African swine fever virus (ASFV) causes a lethal, haemorrhagic disease in domestic swine that threatens pig production across the globe. Unlike domestic pigs, warthogs, which are wildlife hosts of the virus, do not succumb to the lethal effects of infection. There are three amino acid differences between the sequence of the warthog and domestic pig RELA protein; a subunit of the NF-κB transcription factor that plays a key role in regulating the immune response to infections. Domestic pigs with all 3 or 2 of the amino acids from the warthog RELA orthologue have been generated by gene editing. To assess if these variations confer resilience to ASF we established an intranasal challenge model with a moderately virulent ASFV. No difference in clinical, virological or pathological parameters were observed in domestic pigs with the 2 amino acid substitution. Domestic pigs with all 3 amino acids found in warthog RELA were not resilient to ASF but a delay in onset of clinical signs and less viral DNA in blood samples and nasal secretions was observed in some animals. Inclusion of these and additional warthog genetic traits into domestic pigs may be one way to assist in combating the devastating impact of ASFV.

Gorbalenya A E, Krupovic M, Mushegian A, Kropinski A M, Siddell S G, Varsani A, Adams M J, Davison A J, Dutilh B E, Harrach B, Harrison R L, Junglen S, King A M Q, Knowles N J, Lefkowitz E J, Nibert M L, Rubino L, Sabanadzovic S, Sanfaçon H, Simmonds P, Walker P J, Zerbini F M, Kuhn J H (2020)

The new scope of virus taxonomy: partitioning the virosphere into 15 hierarchical ranks

Nature Microbiology 5 (5), 668-674

Abstract

Virus taxonomy emerged as a discipline in the middle of the twentieth century. Traditionally, classification by virus taxonomists has been focussed on the grouping of relatively closely related viruses. However, during the past few years, the International Committee on Taxonomy of Viruses (ICTV) has recognized that the taxonomy it develops can be usefully extended to include the basal evolutionary relationships among distantly related viruses. Consequently, the ICTV has changed its Code to allow a 15-rank classification hierarchy that closely aligns with the Linnaean taxonomic system and may accommodate the entire spectrum of genetic divergence in the virosphere.
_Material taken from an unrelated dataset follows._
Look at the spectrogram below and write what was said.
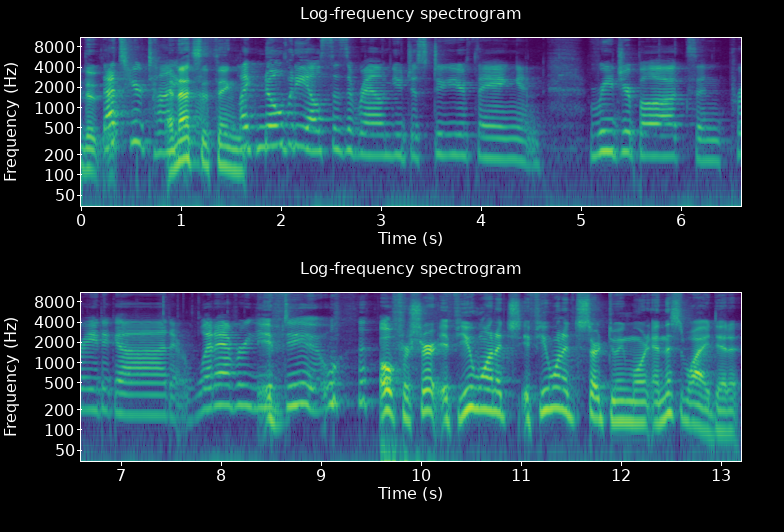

The current taxonomies of three human pathogens, Ebola virus, severe acute respiratory syndrome coronavirus and herpes simplex virus 1 are used to illustrate the impact of the expanded rank structure. This new rank hierarchy of virus taxonomy will stimulate further research on virus origins and evolution, and vice versa, and could promote crosstalk with the taxonomies of cellular organisms.
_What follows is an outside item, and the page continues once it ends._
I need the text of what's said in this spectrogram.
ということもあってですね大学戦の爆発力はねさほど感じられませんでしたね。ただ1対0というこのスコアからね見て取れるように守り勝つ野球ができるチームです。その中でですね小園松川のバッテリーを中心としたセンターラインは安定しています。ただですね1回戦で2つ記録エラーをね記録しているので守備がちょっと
Evans S W, Beal J, Berger K, Bleijs D A, Cagnetti A, Ceroni F, Epstein G L, Garcia-Reyero N, Gillum D R, Harkess G, Hillson N J, Hogervorst P A M, Jordan J L, Lacroix G, Moritz R, OhEigeartaigh S S, Palmer M J, van Passel M W J (2020)

Embrace experimentation in biosecurity governance

Science 368 (6487), 138-140

Abstract

As biological research and its applications rapidly evolve, new attempts at the governance of biology are emerging, challenging traditional assumptions about how science works and who is responsible for governing. However, these governance approaches often are not evaluated, analyzed, or compared. This hinders the building of a cumulative base of experience and opportunities for learning. Consider “biosecurity governance,” a term with no internationally agreed definition, here defined as the processes that influence behavior to prevent or deter misuse of biological science and technology. Changes in technical, social, and political environments, coupled with the emergence of natural diseases such as coronavirus disease 2019 (COVID-19), are testing existing governance processes. This has led some communities to look beyond existing biosecurity models, policies, and procedures. But without systematic analysis and learning across them, it is hard to know what works. We suggest that activities focused on rethinking biosecurity governance present opportunities to “experiment” with new sets of assumptions about the relationship among biology, security, and society, leading to the development, assessment, and iteration of governance hypotheses.

Pages

Filter Publications

Trim content

® The Pirbright Institute 2020 | A company limited by guarantee, registered in England no. 559784. The Institute is also a registered charity.